Activity.
Below is a listing; write it out exactly and drop any images from it.

Dataset.

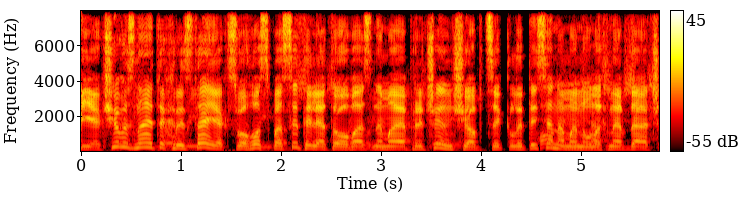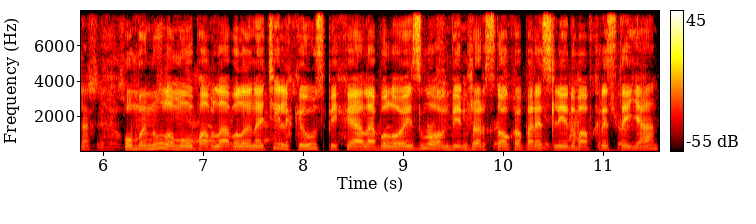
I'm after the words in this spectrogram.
Якщо ви знаєте Христа як свого Спасителя, то у вас немає причин, щоб циклитися на минулих невдачах. У минулому у Павла були не тільки успіхи, але було і зло. Він жорстоко переслідував християн,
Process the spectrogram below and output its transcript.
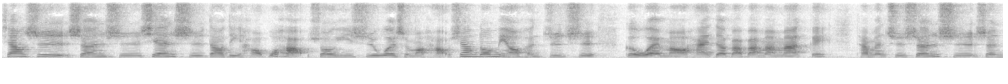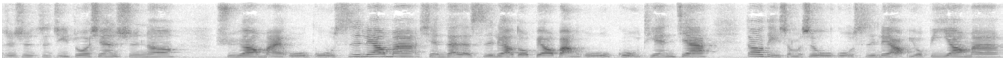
像是生食、鲜食到底好不好？兽医师为什么好像都没有很支持各位毛孩的爸爸妈妈给他们吃生食，甚至是自己做鲜食呢？需要买五谷饲料吗？现在的饲料都标榜五谷添加。到底什么是五谷饲料？有必要吗？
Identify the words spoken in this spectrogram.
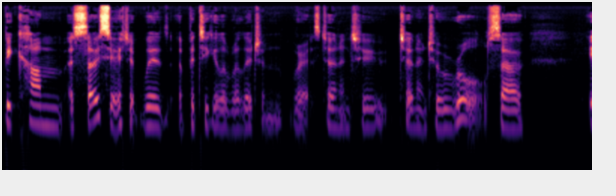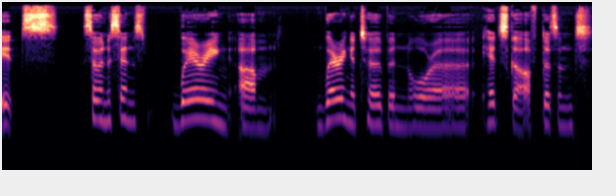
become associated with a particular religion where it's turned into turned into a rule. So it's so in a sense wearing um, wearing a turban or a headscarf doesn't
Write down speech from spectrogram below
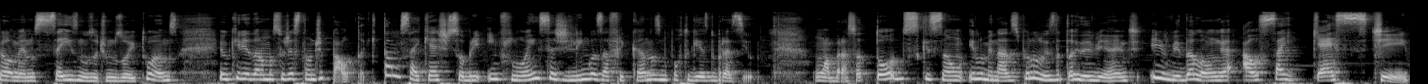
pelo menos seis nos últimos oito anos, eu queria dar uma sugestão de pauta. Que tal um SciCast sobre influências de línguas africanas no português do Brasil? Um abraço a todos que são iluminados pelo Luiz da Torre Deviante e vida longa ao SciCast!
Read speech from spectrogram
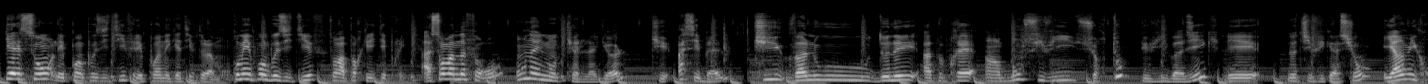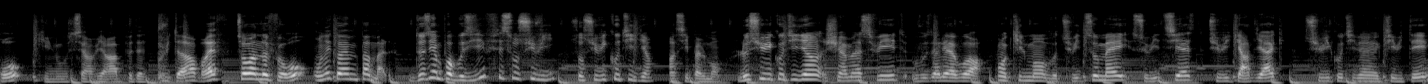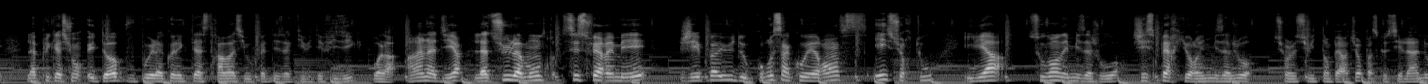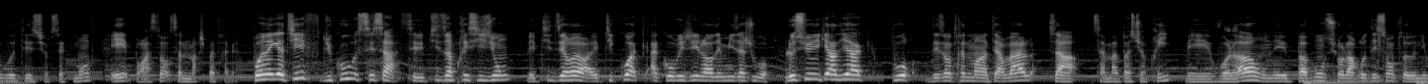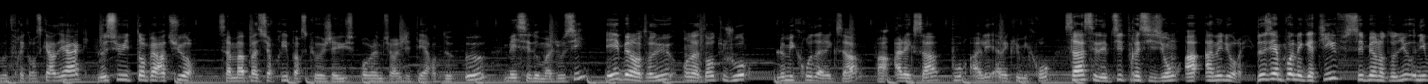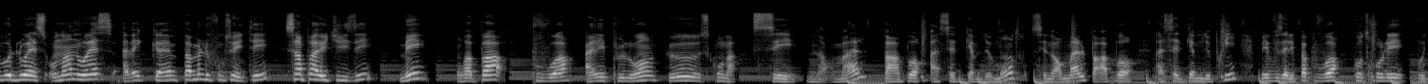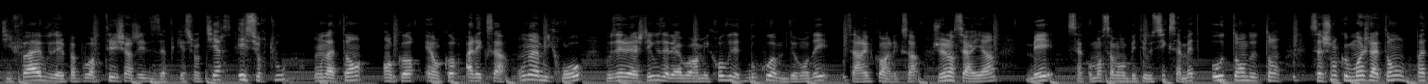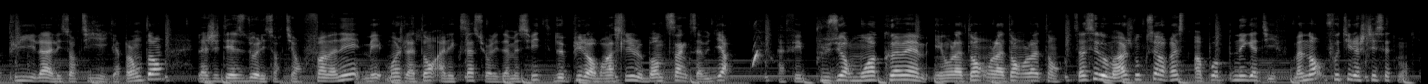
Quels sont les points positifs et les points négatifs de la montre Premier point positif, son rapport qualité-prix. À 129 euros, on a une montre qui a de la gueule, qui est assez belle, qui va nous donner à peu près un bon suivi sur tout. Suivi basique, les notifications, et un micro qui nous servira peut-être plus tard. Bref, 129 euros, on est quand même pas mal. Deuxième point positif, c'est son suivi, son suivi quotidien principalement. Le suivi quotidien chez Amazfit, vous allez avoir tranquillement votre suivi de sommeil, suivi de sieste, suivi cardiaque, suivi quotidien d'activité. L'application est top, pouvez la connecter à Strava si vous faites des activités physiques. Voilà, rien à dire. Là-dessus, la montre, c'est se faire aimer j'ai pas eu de grosses incohérences et surtout, il y a souvent des mises à jour. J'espère qu'il y aura une mise à jour sur le suivi de température parce que c'est la nouveauté sur cette montre et pour l'instant ça ne marche pas très bien. Point négatif du coup c'est ça, c'est les petites imprécisions, les petites erreurs, les petits couacs à corriger lors des mises à jour. Le suivi cardiaque pour des entraînements à intervalles, ça, ça m'a pas surpris. Mais voilà, on n'est pas bon sur la redescente au niveau de fréquence cardiaque. Le suivi de température, ça m'a pas surpris parce que j'ai eu ce problème sur la GTR 2E, mais c'est dommage aussi. Et bien entendu, on attend toujours le micro d'Alexa, enfin Alexa pour aller avec le micro. Ça, c'est des petites précisions à améliorer. Deuxième point négatif, c'est bien entendu au niveau de l'OS. On a un OS avec quand même pas mal de fonctionnalités, sympa à utiliser, mais on va pas pouvoir aller plus loin que ce qu'on a. C'est normal par rapport à cette gamme de montres, c'est normal par rapport à cette gamme de prix, mais vous n'allez pas pouvoir contrôler Spotify, vous n'allez pas pouvoir télécharger des applications tierces, et surtout, on attend encore et encore Alexa. On a un micro, vous allez l'acheter, vous allez avoir un micro, vous êtes beaucoup à me demander, ça arrive quand Alexa? Je n'en sais rien, mais ça commence à m'embêter aussi que ça mette autant de temps. Sachant que moi je l'attends pas depuis, là elle est sortie il y a pas longtemps, la GTS 2 elle est sortie en fin d'année, mais moi je l'attends Alexa sur les Amazfit depuis leur bracelet le Band 5, ça veut dire ça fait plusieurs mois quand même, et on l'attend, on l'attend, on l'attend. Ça c'est dommage, donc ça reste un point négatif. Maintenant, faut-il acheter cette montre?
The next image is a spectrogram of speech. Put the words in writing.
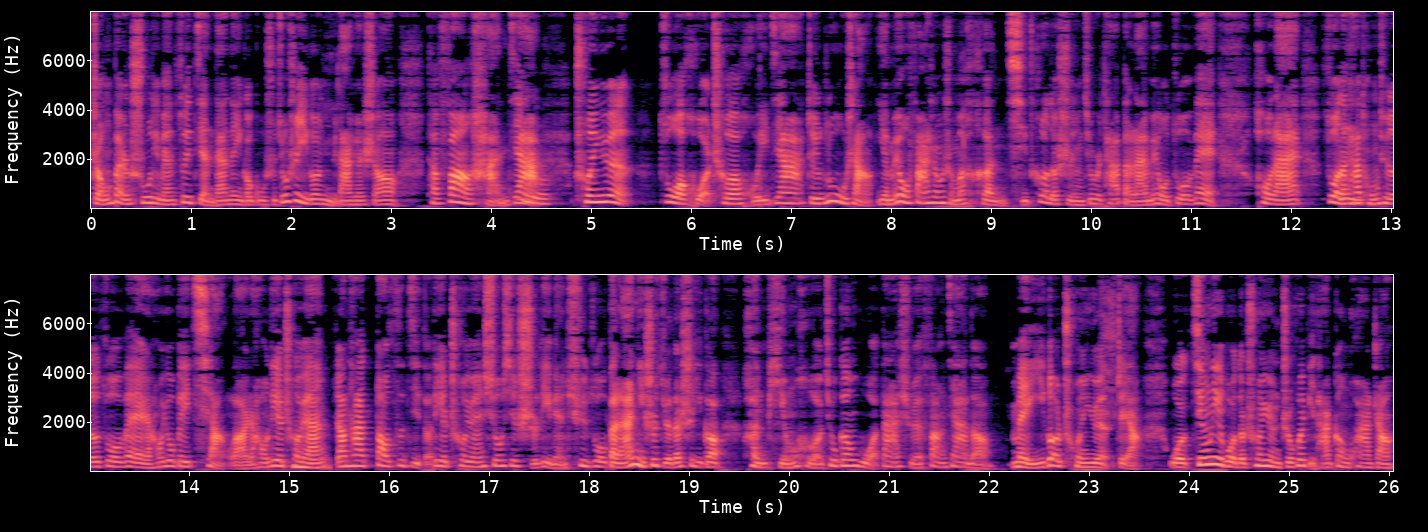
整本书里面最简单的一个故事，就是一个女大学生，她放寒假春运。坐火车回家，这路上也没有发生什么很奇特的事情，就是他本来没有座位，后来坐了他同学的座位，然后又被抢了，然后列车员让他到自己的列车员休息室里面去坐。本来你是觉得是一个很平和，就跟我大学放假的每一个春运这样，我经历过的春运只会比他更夸张。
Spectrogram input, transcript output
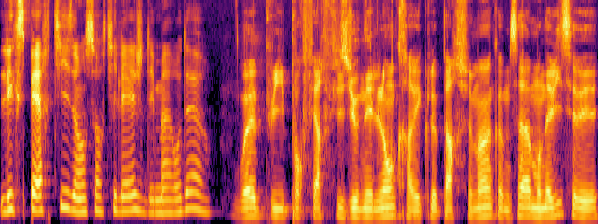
l'expertise en sortilège des maraudeurs. Ouais, puis pour faire fusionner l'encre avec le parchemin comme ça, à mon avis, c'est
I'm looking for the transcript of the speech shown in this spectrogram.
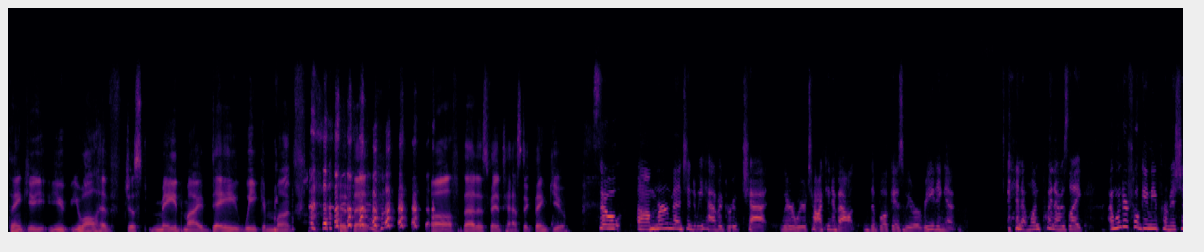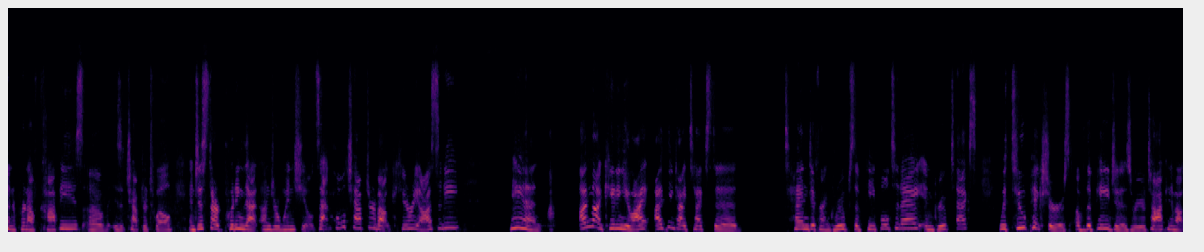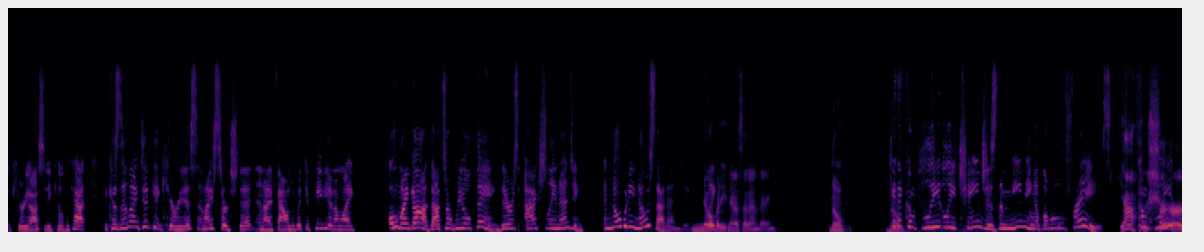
Thank you. You you all have just made my day, week, and month. That- that- oh, that is fantastic. Thank you. So um, Mer mentioned we have a group chat where we were talking about the book as we were reading it. And at one point I was like, I wonder if he'll give me permission to print off copies of, is it chapter 12? And just start putting that under windshields. That whole chapter about curiosity, man, I'm not kidding you. I, I think I texted 10 different groups of people today in group text with two pictures of the pages where you're talking about curiosity killed the cat because then I did get curious and I searched it and I found Wikipedia and I'm like, oh my God, that's a real thing. There's actually an ending. And nobody knows that ending. Like, Nobody knows that ending. No, and it completely changes the meaning of the whole phrase. Yeah, for sure.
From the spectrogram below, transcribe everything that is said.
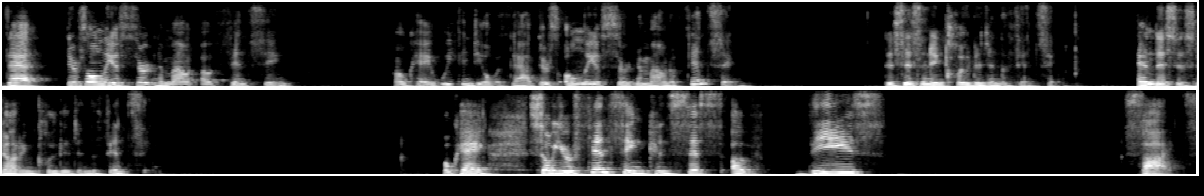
that there's only a certain amount of fencing. Okay, we can deal with that. There's only a certain amount of fencing. This isn't included in the fencing, and this is not included in the fencing. Okay, so your fencing consists of these sides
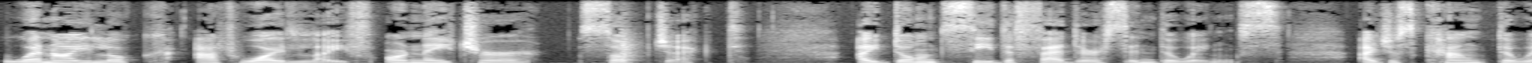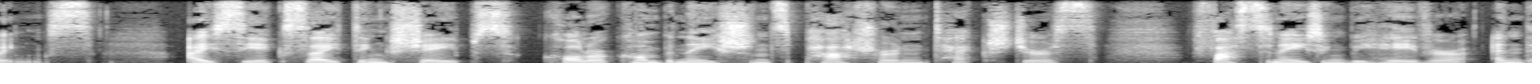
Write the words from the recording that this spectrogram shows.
when I look at wildlife or nature subject, I don't see the feathers in the wings. I just count the wings. I see exciting shapes, color combinations, pattern, textures, fascinating behavior, and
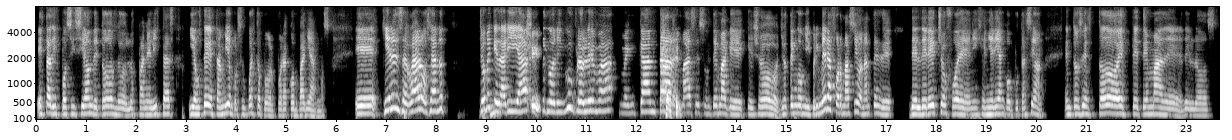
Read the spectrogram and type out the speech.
esta disposición de todos los, panelistas y a ustedes también, por supuesto, por, por acompañarnos. Eh, ¿Quieren cerrar? O sea, no, yo me quedaría, no tengo ningún problema, me encanta, además es un tema que, que, yo, yo tengo mi primera formación antes de, del derecho fue en ingeniería en computación. Entonces, todo este tema de, de los,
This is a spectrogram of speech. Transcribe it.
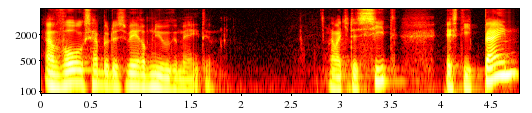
En vervolgens hebben we dus weer opnieuw gemeten. En wat je dus ziet, is die pijn,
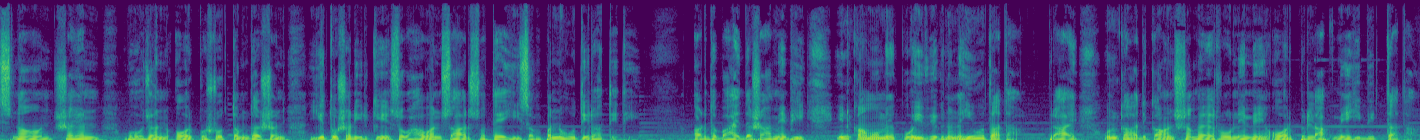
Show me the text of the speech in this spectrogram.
स्नान, शयन, भोजन और पुरुषोत्तम दर्शन, ये तो शरीर के स्वभाव अनुसार स्वतः ही संपन्न होते रहते थे। अर्धबाह्य दशा में भी इन कामों में कोई विघ्न नहीं होता था। प्राय उनका अधिकांश समय रोने में और प्रलाप में ही बीतता था।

Exercise response.
I'm after the words in this spectrogram.
Якщо ви знаєте Христа як свого Спасителя, то у вас немає причин, щоб циклитися на минулих невдачах. У минулому у Павла були не тільки успіхи, але було і зло. Він жорстоко переслідував християн,
Process the spectrogram below and output its transcript.
像是生食、鲜食到底好不好？兽医师为什么好像都没有很支持各位毛孩的爸爸妈妈给他们吃生食，甚至是自己做鲜食呢？需要买五谷饲料吗？现在的饲料都标榜五谷添加。到底什么是五谷饲料？有必要吗？
Identify the words spoken in this spectrogram.
become associated with a particular religion where it's turned into turned into a rule. So it's so in a sense wearing um, wearing a turban or a headscarf doesn't
Write down speech from spectrogram below
pelo menos seis nos últimos oito anos, eu queria dar uma sugestão de pauta. Que tal um SciCast sobre influências de línguas africanas no português do Brasil? Um abraço a todos que são iluminados pelo Luiz da Torre Deviante e vida longa ao SciCast!
Read speech from spectrogram
Quels sont les points positifs et les points négatifs de la montre Premier point positif, son rapport qualité-prix. À 129 euros, on a une montre qui a de la gueule, qui est assez belle, qui va nous donner à peu près un bon suivi sur tout. Suivi basique, les notifications, et un micro qui nous servira peut-être plus tard. Bref, 129 euros, on est quand même pas mal. Deuxième point positif, c'est son suivi, son suivi quotidien principalement. Le suivi quotidien chez Amazfit, vous allez avoir tranquillement votre suivi de sommeil, suivi de sieste, suivi cardiaque, suivi quotidien d'activité. L'application est top, pouvez la connecter à Strava si vous faites des activités physiques. Voilà, rien à dire. Là-dessus, la montre, c'est se faire aimer j'ai pas eu de grosses incohérences et surtout, il y a souvent des mises à jour. J'espère qu'il y aura une mise à jour sur le suivi de température parce que c'est la nouveauté sur cette montre et pour l'instant ça ne marche pas très bien. Point négatif du coup c'est ça, c'est les petites imprécisions, les petites erreurs, les petits couacs à corriger lors des mises à jour. Le suivi cardiaque pour des entraînements à intervalles, ça, ça m'a pas surpris. Mais voilà, on n'est pas bon sur la redescente au niveau de fréquence cardiaque. Le suivi de température, ça m'a pas surpris parce que j'ai eu ce problème sur la GTR 2E, mais c'est dommage aussi. Et bien entendu, on attend toujours le micro d'Alexa, enfin Alexa pour aller avec le micro. Ça, c'est des petites précisions à améliorer. Deuxième point négatif, c'est bien entendu au niveau de l'OS. On a un OS avec quand même pas mal de fonctionnalités, sympa à utiliser, mais on va pas pouvoir aller plus loin que ce qu'on a. C'est normal par rapport à cette gamme de montres, c'est normal par rapport à cette gamme de prix, mais vous n'allez pas pouvoir contrôler Spotify, vous n'allez pas pouvoir télécharger des applications tierces, et surtout, on attend encore et encore Alexa. On a un micro, vous allez l'acheter, vous allez avoir un micro, vous êtes beaucoup à me demander, ça arrive quand Alexa? Je n'en sais rien, mais ça commence à m'embêter aussi que ça mette autant de temps. Sachant que moi je l'attends pas depuis, là elle est sortie il y a pas longtemps, la GTS 2 elle est sortie en fin d'année, mais moi je l'attends Alexa sur les Amazfit depuis leur bracelet le Band 5, ça veut dire ça fait plusieurs mois quand même, et on l'attend, on l'attend, on l'attend. Ça c'est dommage, donc ça reste un point négatif. Maintenant, faut-il acheter cette montre?
The next image is a spectrogram of speech. Put the words in writing.
整本书里面最简单的一个故事，就是一个女大学生，她放寒假春运。坐火车回家，这路上也没有发生什么很奇特的事情，就是他本来没有座位，后来坐了他同学的座位，然后又被抢了，然后列车员让他到自己的列车员休息室里面去坐。本来你是觉得是一个很平和，就跟我大学放假的每一个春运这样，我经历过的春运只会比他更夸张。
Spectrogram input, transcript output
l'expertise en sortilège des maraudeurs. Ouais, puis pour faire fusionner l'encre avec le parchemin comme ça, à mon avis, c'est
I'm looking for the transcript of the speech shown in this spectrogram.
Thank you. You you all have just made my day, week, and month. That- that- oh, that is fantastic. Thank you. So um, Mer mentioned we have a group chat where we were talking about the book as we were reading it. And at one point I was like, I wonder if he'll give me permission to print off copies of, is it chapter 12? And just start putting that under windshields. That whole chapter about curiosity, man, I'm not kidding you. I, I think I texted 10 different groups of people today in group text with two pictures of the pages where you're talking about curiosity killed the cat because then I did get curious and I searched it and I found Wikipedia and I'm like, oh my God, that's a real thing. There's actually an ending. And nobody knows that ending. Like, Nobody knows that ending. No, and it completely changes the meaning of the whole phrase. Yeah, for sure.
From the spectrogram below, transcribe everything that is said.
that there's only a certain amount of fencing. Okay, we can deal with that. There's only a certain amount of fencing. This isn't included in the fencing, and this is not included in the fencing. Okay, so your fencing consists of these sides
Write the words from the recording that this spectrogram shows.
when I look at wildlife or nature subject, I don't see the feathers in the wings. I just count the wings. I see exciting shapes, color combinations, pattern, textures, fascinating behavior, and
Read the spectrogram and type out the speech.
esta disposición de todos los, panelistas y a ustedes también, por supuesto, por, por acompañarnos. Eh, ¿Quieren cerrar? O sea, no, yo me quedaría, no tengo ningún problema, me encanta, además es un tema que, que, yo, yo tengo mi primera formación antes de, del derecho fue en ingeniería en computación. Entonces, todo este tema de, de los,
This is a spectrogram of speech. Transcribe it.
En vervolgens hebben we dus weer opnieuw gemeten. En wat je dus ziet, is die pijn,
Show me the text of the speech in this spectrogram.
स्नान, शयन, भोजन और पुरुषोत्तम दर्शन, ये तो शरीर के स्वभाव अनुसार स्वतः ही संपन्न होते रहते थे। अर्धबाह्य दशा में भी इन कामों में कोई विघ्न नहीं होता था। प्राय उनका अधिकांश समय रोने में और प्रलाप में ही बीतता था।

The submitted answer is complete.